Sgt. Nathan Cannon has served more than 30 years on the force, 20 of which he served as a sergeant. But Cannon claims less qualified, non-minority officers were chosen for promotions ahead of him, and he’s blaming racial discrimination.

An attorney for Cannon says they tried to remedy the situation outside of the courtroom, but after making no progress, they filed a complaint in court alleging employment discrimination and retaliation. In it, the City of South Bend, the South Bend Police Department, former police chief Ron Teachman and current Chief of Police Scott Ruszkowski, were all named as defendants.

The action is being brought under the Civil Rights act of 1964 and the Civil Service Reform Act, which protects so-called “whistleblowers.”

According to the complaint, Sgt. Cannon is seeking court action to require the police department to either remove or discipline managers who failed to practice equal hiring or factored race into promotions, additionally, Cannon is seeking additional training within the department to identify, investigate and stop further discrimination.

In 2014, Cannon first filed a complaint with the South Bend Human Rights Commission, alleging racial discrimination. The Equal Employment Opportunity Commissions (EEOC) investigated for more than 180 days and sided with Cannon, issuing him a “Right to Sue Letter.” So he filed suit:

Defendants, TEACHMAN, THE CITY, AND THE DEPARTMENT through his/its agents, discriminated against Plaintiff in terms and conditions of employment and promotions. Cannon alleges the City of South Bend and its police department have a “long history of denying promotions” to qualified African American officers, as well as a “long history of disparate treatment” when it came to denying promotions to qualified African American officers.

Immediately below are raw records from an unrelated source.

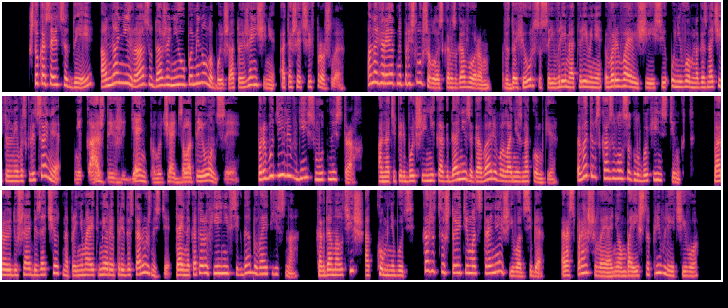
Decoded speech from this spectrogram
Что касается Деи, она ни разу даже не упомянула больше о той женщине, отошедшей в прошлое. Она, вероятно, прислушивалась к разговорам. Вздохи Урсуса и время от времени вырывающиеся у него многозначительные восклицания «Не каждый же день получать золотые унции!» пробудили в ней смутный страх. Она теперь больше никогда не заговаривала о незнакомке. В этом сказывался глубокий инстинкт. Порой душа безотчетно принимает меры предосторожности, тайна которых ей не всегда бывает ясна. Когда молчишь о ком-нибудь, кажется, что этим отстраняешь его от себя. Расспрашивая о нем, боишься привлечь его.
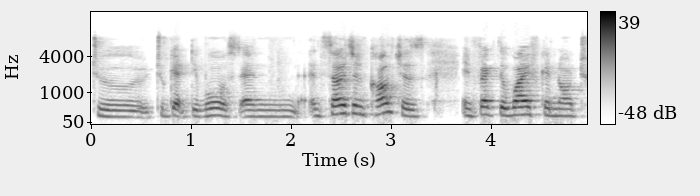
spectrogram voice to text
to to get divorced and in certain cultures in fact the wife cannot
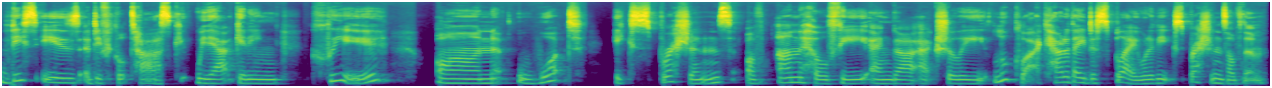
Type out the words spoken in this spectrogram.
This is a difficult task without getting clear on what expressions of unhealthy anger actually look like. How do they display? What are the expressions of them?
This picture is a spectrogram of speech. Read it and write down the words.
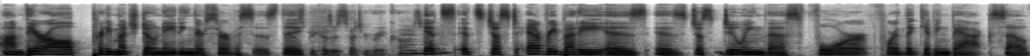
um, they're all pretty much donating their services. The, That's because it's such a great cause. it's it's just everybody is is just doing this for for the giving back. So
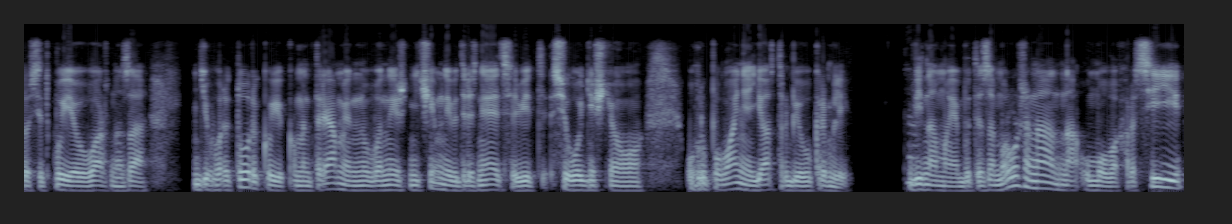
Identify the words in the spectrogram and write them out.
хто слідкує уважно за його риторикою, коментарями, ну вони ж нічим не відрізняються від сьогоднішнього угрупування ястребів у Кремлі. Так. Війна має бути заморожена на умовах Росії,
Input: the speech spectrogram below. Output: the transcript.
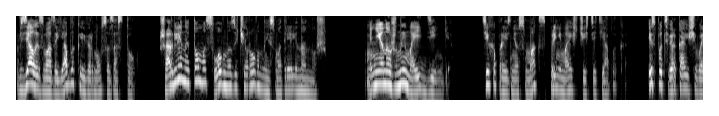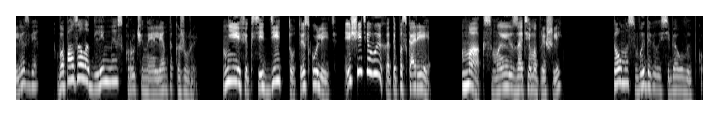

The case references a 2014 promotional choice in which three, non-minority, officers were promoted from the rank of sergeant to the rank of lieutenant. Cannon claims he did not apply because another lieutenant was already seeking a “lateral” transfer to that shift, alleging the “ordinary custom” was to grant lateral transfers before promotions. Further, the discrimination complaint alleges it was not known that the department would be hiring for two additional lieutenant positions. One of which, was appointed to a newly created position, the leader of the “Gang Violence Intervention Unit.” Cannon claims he has more seniority than the officer appointed to that lieutenant position, and has “vastly superior experience in Gang Violence Intervention.” As a member of a protected group based on Race, Cannon argues in his complaint that the department and its highest officers “discriminated and continue to discriminate” in the terms and conditions of his employment based on his race. Secondly, Cannon alleges retaliation in his complaint, arguing he was denied opportunities for employment after he opposed the police department’s hiring and promoting practices. The complaint seeks injunctive action to stop any alleged discriminatory practices, including the monitoring of EEO compliance. Cannon also seeks an order retroactively establishing to the rank of Lieutenant “to which he was entitled by virtue of his seniority, experience, work history and qualifications,” and damages for lost compensation. The City of South Bend declined to comment because the case is ongoing.